And as Brown found his comfort zone with his friends and the team who assisted him in his daily life, he began to think about his college experience with the same tireless determination that he had once applied to hockey. When he arrived, he’d given himself the flexibility to think about taking five or six years to find a major and finish his coursework. But as the credits and semesters piled up, and his love of his communications courses deepened, he realized he had a real shot at graduating in four years and being with his class at Commencement.
Meanwhile, his classmates had Brown on their minds as well. The Legacy Committee for the senior class was charged with coming up with a class gift this past spring, and when committee member Christopher Donlon ’16 suggested a scholarship named in Brown’s honor, it struck a chord.
For Page, who co-chaired the Legacy Committee, it made perfect sense. “When employers comment on Stonehill, they always mention work ethic and humility,” he says. “That’s just the kind of person Matt is. It’s what he embodies. And that’s why we decided to name the scholarship the Matt Brown ’16 Perseverance Scholarship.” [See below.]

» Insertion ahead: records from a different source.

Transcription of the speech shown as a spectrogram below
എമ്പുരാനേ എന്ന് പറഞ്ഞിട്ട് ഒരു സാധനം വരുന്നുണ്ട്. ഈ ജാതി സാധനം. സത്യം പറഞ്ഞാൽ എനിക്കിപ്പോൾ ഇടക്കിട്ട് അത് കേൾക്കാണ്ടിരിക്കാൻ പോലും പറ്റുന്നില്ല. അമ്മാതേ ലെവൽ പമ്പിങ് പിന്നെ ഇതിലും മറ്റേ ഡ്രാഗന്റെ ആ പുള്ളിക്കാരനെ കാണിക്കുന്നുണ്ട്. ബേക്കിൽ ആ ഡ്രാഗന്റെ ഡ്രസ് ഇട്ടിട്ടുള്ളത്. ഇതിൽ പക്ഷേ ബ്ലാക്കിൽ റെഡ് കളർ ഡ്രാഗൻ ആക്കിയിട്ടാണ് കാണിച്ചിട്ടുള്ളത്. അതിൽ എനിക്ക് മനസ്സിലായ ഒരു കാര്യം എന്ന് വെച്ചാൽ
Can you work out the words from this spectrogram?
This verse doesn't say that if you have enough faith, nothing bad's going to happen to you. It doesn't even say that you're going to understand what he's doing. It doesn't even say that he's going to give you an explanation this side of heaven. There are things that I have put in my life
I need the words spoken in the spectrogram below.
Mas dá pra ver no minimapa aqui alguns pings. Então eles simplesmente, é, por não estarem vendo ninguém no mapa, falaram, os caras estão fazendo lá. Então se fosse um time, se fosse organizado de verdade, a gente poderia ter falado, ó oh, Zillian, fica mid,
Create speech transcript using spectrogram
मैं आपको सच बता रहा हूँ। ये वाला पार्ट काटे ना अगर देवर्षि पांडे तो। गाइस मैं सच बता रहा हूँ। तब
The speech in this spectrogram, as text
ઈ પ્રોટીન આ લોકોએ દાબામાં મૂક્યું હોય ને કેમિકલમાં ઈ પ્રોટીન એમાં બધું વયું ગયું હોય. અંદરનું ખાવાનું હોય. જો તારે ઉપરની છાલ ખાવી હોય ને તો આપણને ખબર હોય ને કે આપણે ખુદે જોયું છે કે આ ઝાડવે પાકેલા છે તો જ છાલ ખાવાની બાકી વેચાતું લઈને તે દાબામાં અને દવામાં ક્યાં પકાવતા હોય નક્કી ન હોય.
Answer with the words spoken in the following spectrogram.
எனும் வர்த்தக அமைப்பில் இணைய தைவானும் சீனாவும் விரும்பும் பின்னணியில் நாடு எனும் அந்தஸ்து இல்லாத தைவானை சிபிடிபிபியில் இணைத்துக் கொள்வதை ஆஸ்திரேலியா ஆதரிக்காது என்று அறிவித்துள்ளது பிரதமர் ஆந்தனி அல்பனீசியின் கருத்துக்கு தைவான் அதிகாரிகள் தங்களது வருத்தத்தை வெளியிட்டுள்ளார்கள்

When Brown learned that he was the namesake of the scholarship, it left him literally speechless. “I don’t even have the words to describe what it meant to me, but I love it so much,” he says. “It made me realize that I really did have an impact during my four years here. I really hope that I did leave a mark.”
The thousands of dollars raised by the senior class were matched by even more generous donations by Stonehill’s 50th reunion class of 1966, which brought the total to nearly $70,000. Stonehill awarded the first scholarship this fall to a deserving student who has overcome a significant obstacle.

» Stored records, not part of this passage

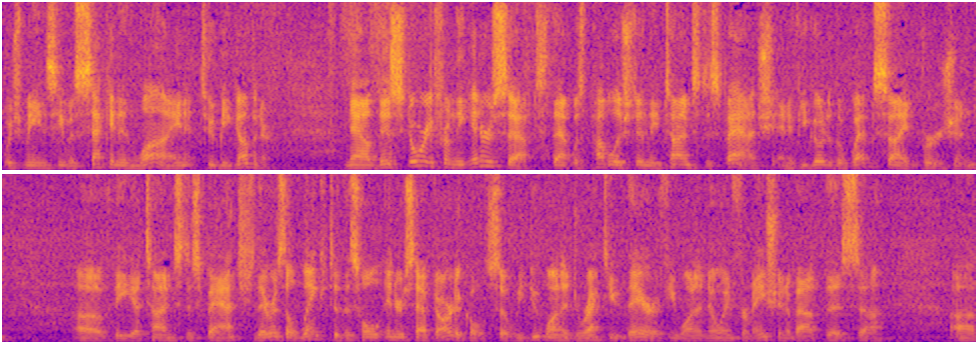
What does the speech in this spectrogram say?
which means he was second in line to be governor. Now, this story from The Intercept that was published in the Times Dispatch, and if you go to the website version of the uh, Times Dispatch, there is a link to this whole Intercept article. So we do want to direct you there if you want to know information about this uh, uh,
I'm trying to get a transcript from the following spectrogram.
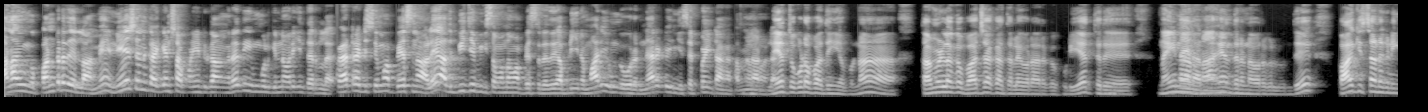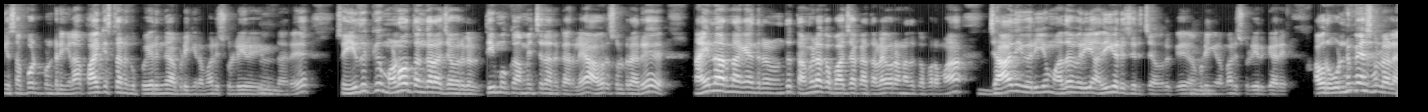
ஆனா இவங்க பண்றது எல்லாமே நேஷனுக்கு அகேன்ஸ்டா பண்ணிட்டு இருக்காங்கிறது இவங்களுக்கு இன்ன வரைக்கும் தெரியல. பேட்ராட்டிசமா பேசினாலே அது பிஜேபிக்கு சம்பந்தமா பேசுறது அப்படிங்கிற மாதிரி இவங்க ஒரு நேரட்டிவ் இங்க செட் பண்ணிட்டாங்க. தமிழ்நாட்டுல. நேத்து கூட பாத்தீங்க அப்படின்னா தமிழக பாஜக தலைவரா இருக்கக்கூடிய திரு நயினார் நாகேந்திரன். அவர்கள் வந்து பாகிஸ்தானுக்கு நீங்க சப்போர்ட் பண்றீங்களா? பாகிஸ்தானுக்கு போயிருங்க அப்படிங்கிற மாதிரி சொல்லி இருந்தாரு. சோ இதுக்கு மனோ தங்கராஜ் அவர்கள் திமுக அமைச்சரா இருக்காரு இல்லையா? அவர் சொல்றாரு நயினார் நாகேந்திரன் வந்து தமிழக பாஜக தலைவரானதுக்கு அப்புறமா ஜாதி வெறியும் மத வெறியும் அதிகரிச்சிருச்சு அவருக்கு. அப்படிங்கிற மாதிரி சொல்லியிருக்காரு. அவர் ஒண்ணுமே சொல்லல.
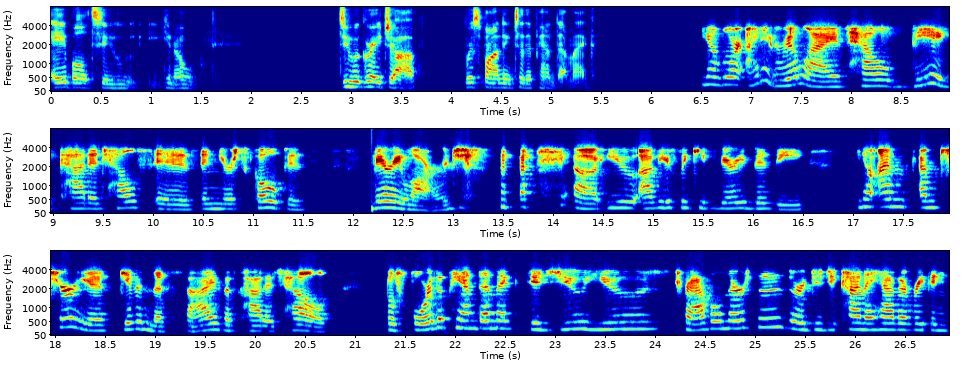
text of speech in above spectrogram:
able to, you know, do a great job responding to the pandemic. You know, Laura, I didn't realize how big Cottage Health is, and your scope is very large. uh, you obviously keep very busy. You know, I'm I'm curious, given the size of Cottage Health, before the pandemic, did you use travel nurses, or did you kind of have everything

Looking back—and ahead
Now that he’s graduated, Brown says he plans on taking a short but well deserved break after four straight years of intense effort. “These last few years took a lot out of me, but it’s a great kind of tired,” he says.

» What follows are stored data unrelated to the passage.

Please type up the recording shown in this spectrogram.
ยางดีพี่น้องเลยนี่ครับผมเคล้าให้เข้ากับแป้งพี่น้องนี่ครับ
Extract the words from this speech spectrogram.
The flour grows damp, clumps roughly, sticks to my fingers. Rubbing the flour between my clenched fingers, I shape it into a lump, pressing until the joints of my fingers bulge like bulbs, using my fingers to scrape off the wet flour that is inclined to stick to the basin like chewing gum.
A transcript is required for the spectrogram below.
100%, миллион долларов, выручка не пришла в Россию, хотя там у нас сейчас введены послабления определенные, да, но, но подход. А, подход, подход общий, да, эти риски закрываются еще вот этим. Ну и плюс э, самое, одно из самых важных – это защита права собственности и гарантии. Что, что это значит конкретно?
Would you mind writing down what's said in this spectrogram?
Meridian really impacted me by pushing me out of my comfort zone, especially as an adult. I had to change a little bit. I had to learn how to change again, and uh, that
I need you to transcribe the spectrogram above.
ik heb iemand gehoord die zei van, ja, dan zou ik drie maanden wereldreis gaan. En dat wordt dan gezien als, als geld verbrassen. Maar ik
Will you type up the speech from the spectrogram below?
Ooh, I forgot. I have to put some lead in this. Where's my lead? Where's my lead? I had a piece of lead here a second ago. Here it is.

He ultimately hopes to pursue a career in sports communications, perhaps as a journalist or radio broadcaster. Though some might assume his interest in athletics would have waned after the accident, his passion for sports never wavered. “I definitely see sports in a different way than I used to,” he admits. “But in some ways, I love them even more.”
Perhaps it’s because the deeper lessons of sports are etched so deeply into him that they might as well be in his DNA. There are a million ways that life will find a way to send you to the ground. It’s his job, he knows, to always find a way back up again.
THAT'S SO STONEHILL
A Scholarship Story
When the senior class created the Matt Brown ’16 Perseverance Scholarship, they were eager to make a splash with a big gift. But even they knew that reaching the minimum funding threshold to endow a scholarship—$25,000—would be a tall order for a group of current students. Still, they aimed high.
And when Stonehill’s Class of 1966 caught wind of the effort, they decided to step up to help, says Assistant Vice President for Advancement and Director of Development Doug Smith. “It was the first time we’ve ever had a graduating class and a class 50 years earlier come together for one scholarship,” he says. “But I think the idea that Stonehill alumni help each other is Something that’s always been a part of the school.”
Today, the scholarship has an endowment that will provide nearly $3,500 to a deserving student this year and will continue to grow. To make a gift, visit stonehill.edu/giving/matt-brown-perseverance-schola/.
MATT BROWN DAY Brown with President Denning, C.S.C. [left] and with Zachary O’Connor ’16 [right] on March 3 when the scholarship was officially announced.